Ok, I have a question. So I was not a comics girl growing up. I read a ton - and a lot of stuff that was probably way above my head - but the only comics I ever came in contact with were Archie and Veronica at my grandmother's house (in the bathroom...).
In college, a prof handed me Watchmen, and I loved it. I read some graphic novels and did a lot of reading about comics and the superhero, but when it came to comics, I never knew where to begin. There are so many iterations that I don't know where to begin. Any suggestions?
I'll go ahead and ask my fellow comics dorks to weigh in down in the comment section. I know you've got your opinions, and my suggestions are just that. They're just some suggestions by me. So, chime in, buddies.
First of all, I think if you get down to it, a lot of people had their first and often their last exposure to comics through Archie Comics. There's a reason everyone over a certain age recognizes Archie and Jughead, and enough people are aware of the Archie-Veronica-Betty love triangle so that you can use it as cultural shorthand.
I'm one of those kids, too. I have a warm spot in my heart for Archie, even if I can't imagine how one remains a lifelong reader, but people do that, and that's kind of cool.
|yeah. every high school guy has two girlfriends who are cool with this situation.|
Back in the 90's, you got to ride the wave of 1980's envelope-pushing comics and academics for whom bringing in anything on the edge of culture to teach was kind of a novel thing. Watchmen has sold a lot of copies to kids taking a blow-off course where they could read comics, but it earned its rep as one of the very, very few comics that reads like a sprawling novel and talks to an audience of people who also read Thomas Wolfe. I cannot stress how rare this is in capes and tights comics. Less so in other genres of comic.
The 1970's brought in the first writers that wanted to push beyond kiddie-stuff and you wound up with Green Arrow seeing his ward shooting up smack (no lie!), but it still read as a 22-page adventure with only loose tethers to the past and future. And, 95% of the time when comics think they're writing for adults or to make a point, it's still basically Speedy doing smack.
|First it's comics, then you smoke one rock of pot, and then wham-o! You've riding the white pony and defending Jethro Tull in public.|

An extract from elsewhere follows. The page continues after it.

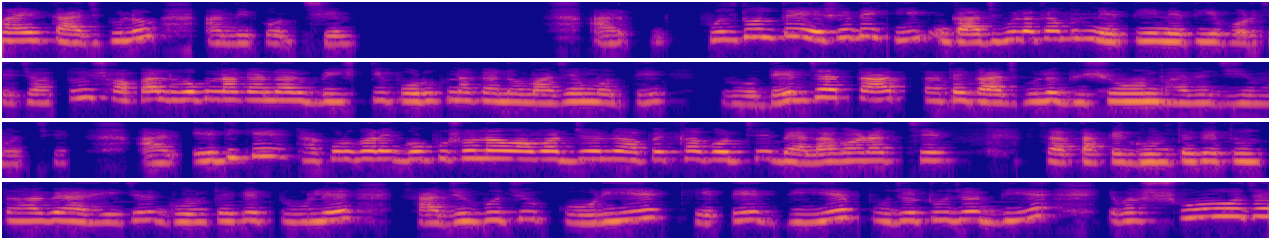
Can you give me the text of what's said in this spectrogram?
মায়ের কাজগুলো আমি করছি। আর ফুল তুলতে এসে দেখি গাছগুলো কেমন নেতিয়ে নেতিয়ে পড়েছে। যতই সকাল হোক না কেন আর বৃষ্টি পড়ুক না কেন মাঝে মধ্যে রোদের যা তাপ, তাতে গাছগুলো ভীষণভাবে ঝিমোচ্ছে আর এদিকে ঠাকুরঘরে গোপুসোনাও আমার জন্য অপেক্ষা করছে, বেলা গড়াচ্ছে তাকে ঘুম থেকে তুলতে হবে। আর এই যে ঘুম থেকে তুলে সাজুগুজু করিয়ে, খেতে দিয়ে, পুজো টুজো দিয়ে এবার সোজা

Almost nothing in capes and tights before or after Watchmen is Watchmen, and I've written extensively about how comics have learned all the wrong lessons from a superhero comic that wrote up to a literate audience. We can cover that again some other time, and surely will, but that wasn't really your question. What I'm doing here is: expectation setting.